» Exercise description
For this exercise, write out only the lines of the entries below from the one with "Spectrogram of a recording, 8.4" up to and including the one with "Language and emotion: Russian, positive", exactly as they are. Pictures stay out.

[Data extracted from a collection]
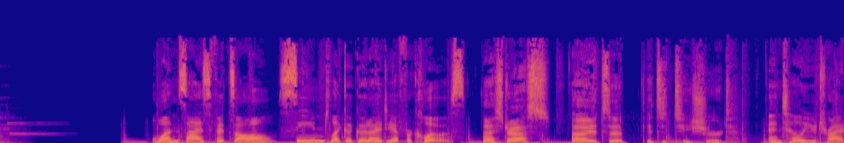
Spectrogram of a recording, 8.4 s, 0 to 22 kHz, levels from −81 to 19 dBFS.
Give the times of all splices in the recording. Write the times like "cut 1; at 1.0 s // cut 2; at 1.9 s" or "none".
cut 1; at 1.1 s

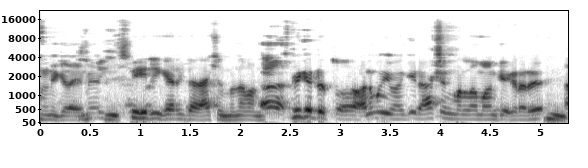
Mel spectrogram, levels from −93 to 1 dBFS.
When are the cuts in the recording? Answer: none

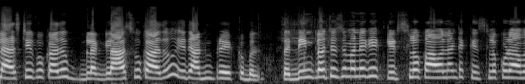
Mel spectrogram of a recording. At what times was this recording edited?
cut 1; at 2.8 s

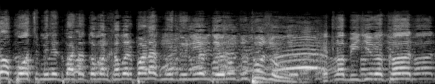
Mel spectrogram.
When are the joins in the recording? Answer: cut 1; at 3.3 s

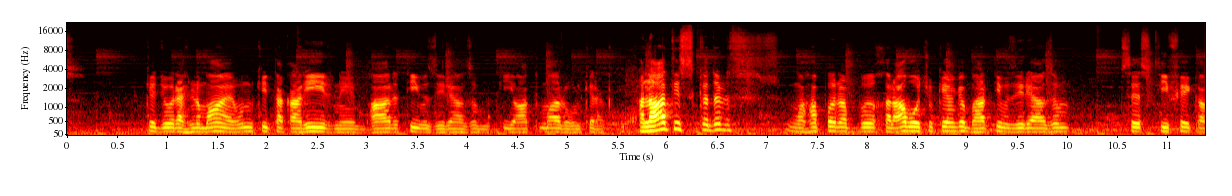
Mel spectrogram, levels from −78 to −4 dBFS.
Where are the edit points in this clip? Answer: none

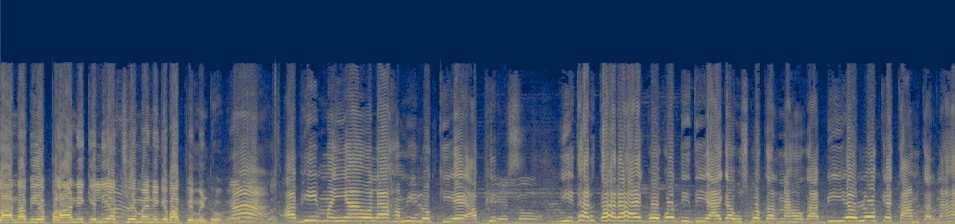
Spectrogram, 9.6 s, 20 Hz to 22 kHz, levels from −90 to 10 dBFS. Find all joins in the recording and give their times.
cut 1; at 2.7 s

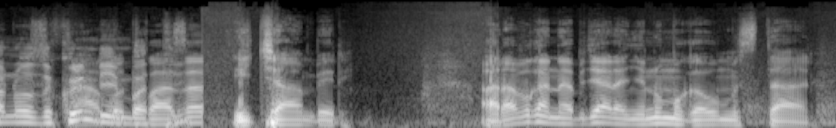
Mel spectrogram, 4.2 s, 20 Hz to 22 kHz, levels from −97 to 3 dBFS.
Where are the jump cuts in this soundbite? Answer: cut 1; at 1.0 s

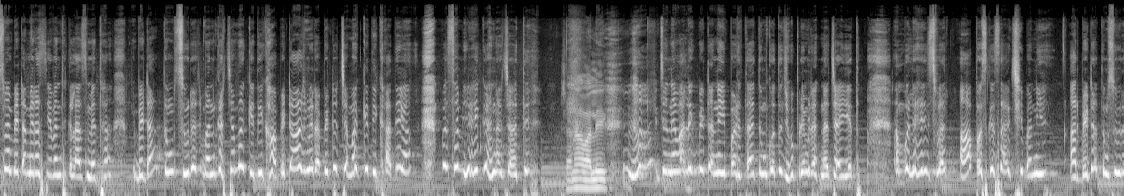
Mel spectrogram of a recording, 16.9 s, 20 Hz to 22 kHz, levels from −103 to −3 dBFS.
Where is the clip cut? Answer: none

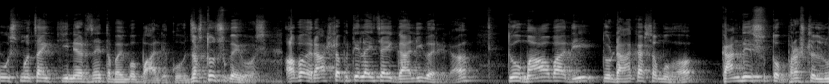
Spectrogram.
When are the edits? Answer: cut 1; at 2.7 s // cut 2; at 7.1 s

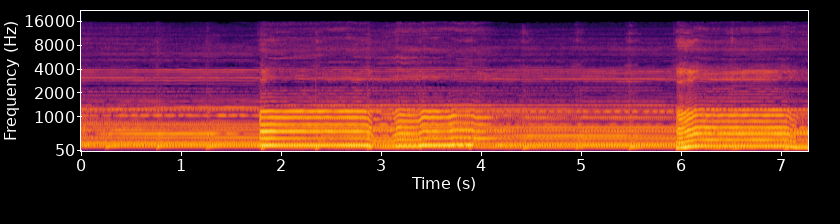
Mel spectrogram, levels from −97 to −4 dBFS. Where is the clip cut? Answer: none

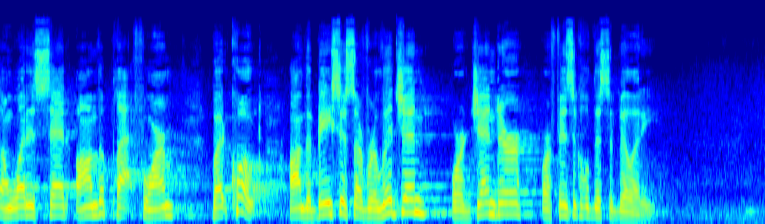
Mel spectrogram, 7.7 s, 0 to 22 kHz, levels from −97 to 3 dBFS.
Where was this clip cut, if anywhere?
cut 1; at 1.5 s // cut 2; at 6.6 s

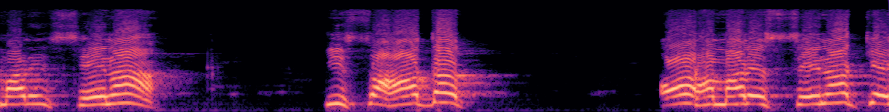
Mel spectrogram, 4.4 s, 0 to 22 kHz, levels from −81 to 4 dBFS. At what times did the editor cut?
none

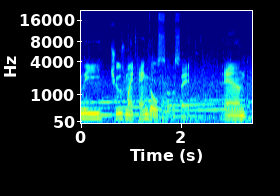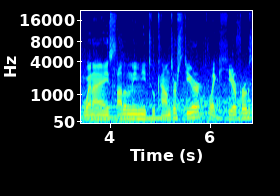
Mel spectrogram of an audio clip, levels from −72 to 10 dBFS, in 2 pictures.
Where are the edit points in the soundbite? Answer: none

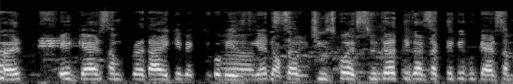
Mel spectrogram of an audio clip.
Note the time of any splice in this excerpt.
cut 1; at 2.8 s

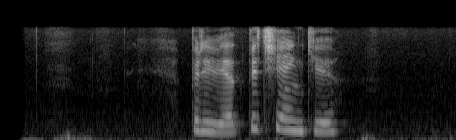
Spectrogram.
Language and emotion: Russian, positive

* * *

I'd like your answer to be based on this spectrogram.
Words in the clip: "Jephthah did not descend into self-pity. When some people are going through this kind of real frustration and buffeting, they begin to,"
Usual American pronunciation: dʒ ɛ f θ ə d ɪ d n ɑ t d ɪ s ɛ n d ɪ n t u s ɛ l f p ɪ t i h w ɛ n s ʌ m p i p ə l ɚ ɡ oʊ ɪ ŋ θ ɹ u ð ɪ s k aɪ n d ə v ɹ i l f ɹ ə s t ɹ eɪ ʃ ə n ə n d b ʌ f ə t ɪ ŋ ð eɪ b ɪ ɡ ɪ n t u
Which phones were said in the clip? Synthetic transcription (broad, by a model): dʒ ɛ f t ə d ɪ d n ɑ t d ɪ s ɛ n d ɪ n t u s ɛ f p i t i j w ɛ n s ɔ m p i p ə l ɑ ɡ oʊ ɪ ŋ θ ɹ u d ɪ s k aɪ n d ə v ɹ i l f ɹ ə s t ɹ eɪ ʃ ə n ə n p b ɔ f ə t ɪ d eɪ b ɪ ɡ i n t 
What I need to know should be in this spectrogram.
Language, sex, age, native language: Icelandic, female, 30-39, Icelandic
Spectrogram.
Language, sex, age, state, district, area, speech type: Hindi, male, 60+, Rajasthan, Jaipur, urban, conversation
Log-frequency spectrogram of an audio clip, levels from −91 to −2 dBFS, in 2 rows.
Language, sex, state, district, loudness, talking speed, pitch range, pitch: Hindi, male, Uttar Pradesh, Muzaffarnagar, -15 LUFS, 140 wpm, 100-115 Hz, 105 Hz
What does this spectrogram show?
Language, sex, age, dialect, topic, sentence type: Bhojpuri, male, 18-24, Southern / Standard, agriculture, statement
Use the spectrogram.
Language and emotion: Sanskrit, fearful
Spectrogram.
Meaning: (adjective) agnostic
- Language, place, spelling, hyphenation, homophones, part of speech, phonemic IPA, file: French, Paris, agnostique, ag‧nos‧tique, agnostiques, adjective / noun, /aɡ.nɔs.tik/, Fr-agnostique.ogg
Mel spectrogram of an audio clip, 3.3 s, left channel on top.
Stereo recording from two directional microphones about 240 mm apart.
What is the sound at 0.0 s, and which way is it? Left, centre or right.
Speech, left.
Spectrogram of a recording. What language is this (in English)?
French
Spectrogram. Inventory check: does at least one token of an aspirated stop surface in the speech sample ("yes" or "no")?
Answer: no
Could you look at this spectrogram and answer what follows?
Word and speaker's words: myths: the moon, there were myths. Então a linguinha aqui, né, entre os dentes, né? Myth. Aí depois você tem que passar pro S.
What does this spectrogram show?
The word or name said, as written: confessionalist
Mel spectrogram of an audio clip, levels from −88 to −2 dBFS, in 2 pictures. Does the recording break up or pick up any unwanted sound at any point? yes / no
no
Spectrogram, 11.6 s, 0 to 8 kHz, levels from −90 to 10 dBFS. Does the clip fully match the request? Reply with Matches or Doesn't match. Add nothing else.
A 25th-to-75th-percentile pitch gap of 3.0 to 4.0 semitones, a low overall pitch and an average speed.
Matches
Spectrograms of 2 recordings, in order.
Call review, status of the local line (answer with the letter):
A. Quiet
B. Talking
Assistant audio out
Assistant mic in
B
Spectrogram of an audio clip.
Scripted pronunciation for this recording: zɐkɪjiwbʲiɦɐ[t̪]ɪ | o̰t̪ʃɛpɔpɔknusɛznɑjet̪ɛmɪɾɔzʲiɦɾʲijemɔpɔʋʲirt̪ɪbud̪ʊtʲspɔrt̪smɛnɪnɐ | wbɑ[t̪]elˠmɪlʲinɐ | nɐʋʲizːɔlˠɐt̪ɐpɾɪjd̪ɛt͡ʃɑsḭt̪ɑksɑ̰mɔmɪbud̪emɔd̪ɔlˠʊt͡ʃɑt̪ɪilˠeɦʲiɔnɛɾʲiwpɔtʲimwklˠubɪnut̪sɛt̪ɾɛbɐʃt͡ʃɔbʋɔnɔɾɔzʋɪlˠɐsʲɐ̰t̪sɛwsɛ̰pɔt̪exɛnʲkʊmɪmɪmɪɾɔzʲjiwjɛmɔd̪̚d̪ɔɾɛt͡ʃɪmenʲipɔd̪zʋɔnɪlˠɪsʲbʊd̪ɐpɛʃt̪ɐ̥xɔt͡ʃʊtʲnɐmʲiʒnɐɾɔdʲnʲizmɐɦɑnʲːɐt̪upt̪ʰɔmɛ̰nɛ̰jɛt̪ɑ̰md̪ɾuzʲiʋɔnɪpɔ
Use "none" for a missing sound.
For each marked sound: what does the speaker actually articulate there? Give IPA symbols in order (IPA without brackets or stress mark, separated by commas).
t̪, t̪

» Response
Spectrogram of a recording, 8.4 s, 0 to 22 kHz, levels from −81 to 19 dBFS.
Give the times of all splices in the recording. Write the times like "cut 1; at 1.0 s // cut 2; at 1.9 s" or "none".
cut 1; at 1.1 s

Mel spectrogram, levels from −93 to 1 dBFS.
When are the cuts in the recording? Answer: none

Mel spectrogram of a recording. At what times was this recording edited?
cut 1; at 2.8 s

Mel spectrogram.
When are the joins in the recording? Answer: cut 1; at 3.3 s

Mel spectrogram, levels from −78 to −4 dBFS.
Where are the edit points in this clip? Answer: none

Spectrogram, 9.6 s, 20 Hz to 22 kHz, levels from −90 to 10 dBFS. Find all joins in the recording and give their times.
cut 1; at 2.7 s

Mel spectrogram, 4.2 s, 20 Hz to 22 kHz, levels from −97 to 3 dBFS.
Where are the jump cuts in this soundbite? Answer: cut 1; at 1.0 s

Mel spectrogram of a recording, 16.9 s, 20 Hz to 22 kHz, levels from −103 to −3 dBFS.
Where is the clip cut? Answer: none

Spectrogram.
When are the edits? Answer: cut 1; at 2.7 s // cut 2; at 7.1 s

Mel spectrogram, levels from −97 to −4 dBFS. Where is the clip cut? Answer: none

Mel spectrogram, 7.7 s, 0 to 22 kHz, levels from −97 to 3 dBFS.
Where was this clip cut, if anywhere?
cut 1; at 1.5 s // cut 2; at 6.6 s

Mel spectrogram, 4.4 s, 0 to 22 kHz, levels from −81 to 4 dBFS. At what times did the editor cut?
none

Mel spectrogram of an audio clip, levels from −72 to 10 dBFS, in 2 pictures.
Where are the edit points in the soundbite? Answer: none

Mel spectrogram of an audio clip.
Note the time of any splice in this excerpt.
cut 1; at 2.8 s

Spectrogram.
Language and emotion: Russian, positive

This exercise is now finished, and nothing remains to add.